Sarah’s husband was encouraging and supportive in her desire to open her own studio to fill the need she saw in Fayette County. So after finding the right space, and creating the right atmosphere, Sweet Tea Yoga opened in January 2018. “The craziest part was that I was not a yoga teacher at the time,” she laughs. “The biggest struggle at the time was finding the yoga teachers. I just absolutely loved yoga and I saw a need.”
She knew there were plenty of people out there who loved it as much as she did. She knew a few instructors and her network grew. She spent months attending different classes to meet the people she wanted to join her team and studying the styles she wanted to incorporate into the studio. She started with nine, and today, has about 18 different instructors teaching all forms of yoga.
Sarah believes that there is a form of yoga that will suit anyone, and strives to offer as many as she can to her community: gentle and restorative yoga for beginners, yoga Nidra (or yoga sleep) for relaxation, power flow and vinyasa where the room is set to 95 degrees, warm yoga stretch, pilates, and pranayama breathing workshops, just to name a few. “Yoga is breath with movement,” she explains. “Anytime you’re moving into a posture, you’re breathing into it.”
Each form has its own health benefits, she says, and is suited to different levels of practice. “Taking that one hour to concentrate on your breath and slow down during yoga Nidra, really hits the reset button.

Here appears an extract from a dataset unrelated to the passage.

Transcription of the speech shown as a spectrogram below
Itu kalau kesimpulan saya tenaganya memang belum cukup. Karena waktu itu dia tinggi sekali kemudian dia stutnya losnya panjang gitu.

And the hot yoga classes are cleansing, like sitting in a sauna and releasing the body’s toxins. They’re more fast-paced for a great workout and good for weight loss.”
“Ashtanga is a bit more intense,” she continues. Directly from Mysore, India, Ashtanga is a sequence of the same exercises every time. “Because you’re doing the same postures every time, you can see the growth and change so quickly. Even after a couple of weeks, you’ll realize you couldn’t do those things three weeks ago. It’s like with anything in life, anything you practice and stick with, you’re going to see results.”
“I feel like we really do have yoga for everyone. Yoga is for all ages,” she assures. She has some yogis who practice at her studio who are in their 70s and 80s (A yogi is “someone who truly respects all of mankind and the world’s creation. It all goes back to the principle of being a better human being and treating others with kindness,” says Sarah.). And Sweet Tea has even hosted kids classes before. But Sarah’s passion remains where her journey started, with teaching prenatal and mom and baby classes.
Since opening the studio, Sarah traveled to England to become certified as a yoga teacher. She says that the birthing practices in England are so different than in America because of the use of midwives and home birthing. The practices fell in line with the prenatal practices that helped her with her own birth experiences. It was the perfect place to round out her yoga studies and certification.
In the spirit of health and inclusiveness, Sweet Tea Yoga has a program through a nonprofit for those who are in addiction recovery because it is so beneficial to the mind, says Sarah. And one of her goals is to offer scholarships to women of color for her prenatal yoga class.
At the end of the day, she says, “people need to slow down and listen to their bodies. We begin and end every class with deep breathing, and it really is a reset for the mind. The health benefits to both body and mind are endless.”